Live in Depp
Boo

Re: Hugo Cabret Question #20 ~ Live Action or Animation?

Posted: Sun Aug 08, 2010 2:40 pm
by lizbet
Definitely live action with animation / cg as there's nothing fantastical about how the characters live their daily lives which would warrant the entire film being done in animation. Keep it live action and period. Mr. Scorsese's movies are rich with layers and layers of historical detail so I'm very much looking forward to seeing a period Parisian setting: the train station, toy shop, inside the walls, the inner workings of the clocks but mostly Hugo's room with all the bits and bobs for putting the mechanical man together laying about.
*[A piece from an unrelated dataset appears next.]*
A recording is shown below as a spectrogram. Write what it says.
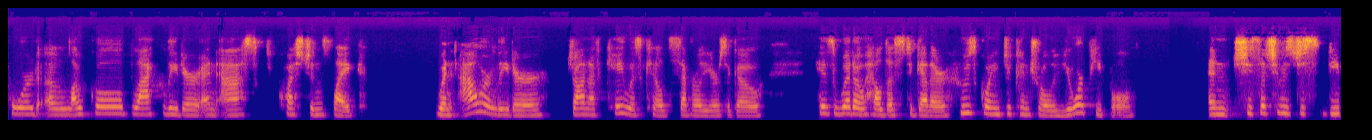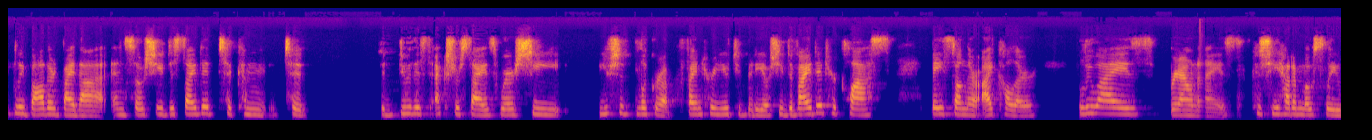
toward a local black leader and asked questions like When our leader, John F. K., was killed several years ago, his widow held us together. Who's going to control your people? And she said she was just deeply bothered by that. And so she decided to come to to do this exercise where she you should look her up, find her YouTube video. She divided her class based on their eye color, blue eyes, brown eyes, because she had a mostly,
I'm also looking forward like several of you have suggested some type of black and white illustrations / cg interwoven between the live action. I saw two movies this past week which did this kind of thing really well (while they weren't black and white they did go back and forth between fantasy and reality marvelously) = Terry Gilliam's Doctor Parnassus (am late to see it I know!?) and a family film Beezus and Ramona (there were flashes of cg which took the live action actress playing Ramona into her own imagination - it really was quite magical).

However Mr. Scorsese has his Hugo shot - it will be a trillion times better than if "the mouse" got its paws on it!!!

Re: Hugo Cabret Question #20 ~ Live Action or Animation?

Posted: Wed Aug 11, 2010 10:47 pm
by Liz
lizbet wrote: I saw two movies this past week which did this kind of thing really well (while they weren't black and white they did go back and forth between fantasy and reality marvelously) = Terry Gilliam's Doctor Parnassus (am late to see it I know!?)

I'm later. :shocked: I haven't seen it yet. But thanks for reminding me that I have to go rent it. :cool:.